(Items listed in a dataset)
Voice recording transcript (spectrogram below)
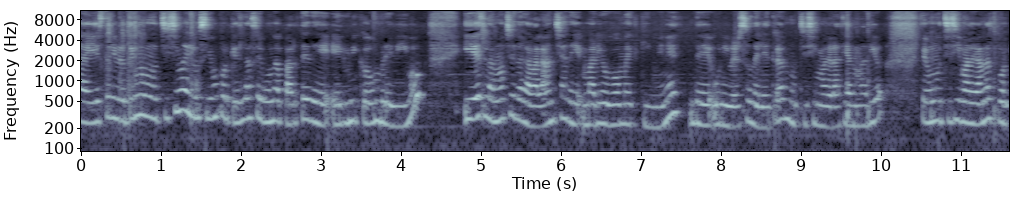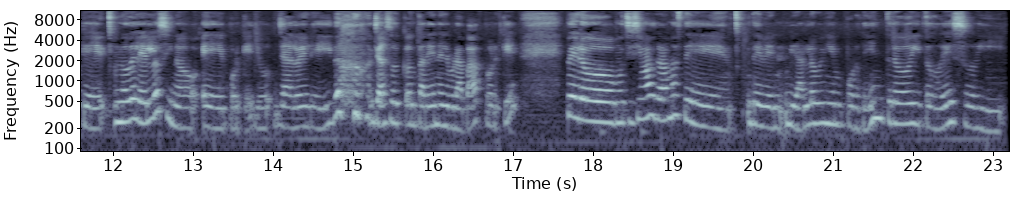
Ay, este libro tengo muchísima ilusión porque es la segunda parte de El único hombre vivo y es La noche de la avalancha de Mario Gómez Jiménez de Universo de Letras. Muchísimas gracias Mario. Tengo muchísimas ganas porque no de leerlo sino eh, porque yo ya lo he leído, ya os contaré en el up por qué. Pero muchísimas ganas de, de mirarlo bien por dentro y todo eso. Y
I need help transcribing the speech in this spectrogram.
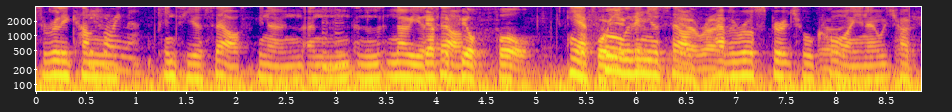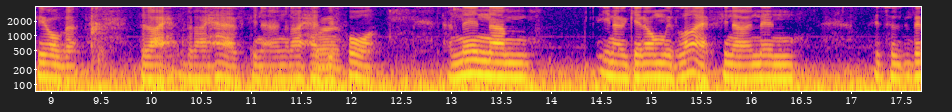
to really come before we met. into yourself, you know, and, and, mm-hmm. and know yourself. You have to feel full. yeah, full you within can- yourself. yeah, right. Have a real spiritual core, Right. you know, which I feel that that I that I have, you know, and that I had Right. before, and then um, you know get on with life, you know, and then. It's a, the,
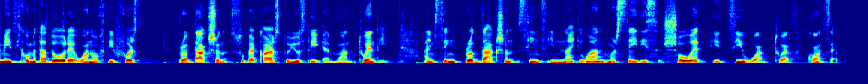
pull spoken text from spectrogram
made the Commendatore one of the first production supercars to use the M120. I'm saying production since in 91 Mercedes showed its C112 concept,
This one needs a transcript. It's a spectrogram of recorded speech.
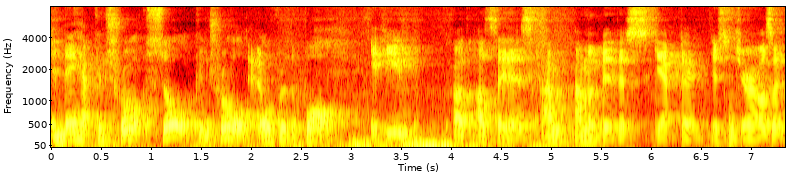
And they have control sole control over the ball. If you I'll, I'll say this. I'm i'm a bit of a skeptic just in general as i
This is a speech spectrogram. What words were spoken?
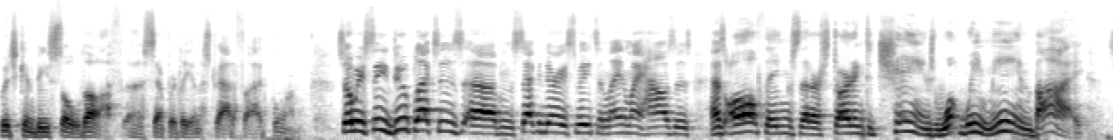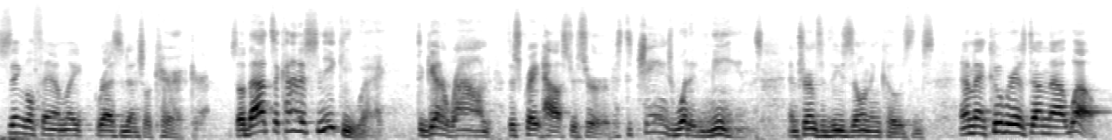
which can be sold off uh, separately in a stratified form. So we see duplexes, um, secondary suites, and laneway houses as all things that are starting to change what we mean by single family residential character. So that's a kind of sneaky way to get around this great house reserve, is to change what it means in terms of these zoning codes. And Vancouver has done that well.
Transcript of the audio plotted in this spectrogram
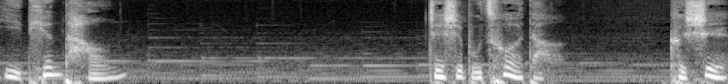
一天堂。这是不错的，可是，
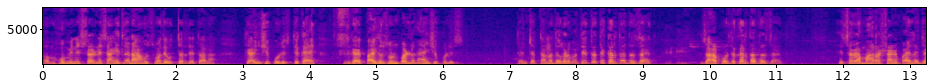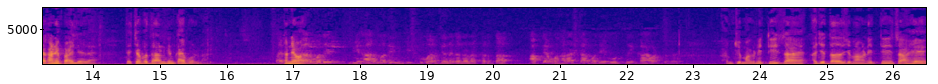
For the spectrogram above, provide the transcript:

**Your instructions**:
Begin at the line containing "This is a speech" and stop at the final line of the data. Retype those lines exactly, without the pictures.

**Written reply**:
This is a speech spectrogram. What words were spoken?
which can be sold off uh, separately in a stratified form. So we see duplexes, um, secondary suites, and laneway houses as all things that are starting to change what we mean by single family residential character. So that's a kind of sneaky way to get around this great house reserve, is to change what it means in terms of these zoning codes. And Vancouver has done that well.
Transcript of the audio plotted in this spectrogram
一天堂。这是不错的，可是，
For the spectrogram above, provide the transcript:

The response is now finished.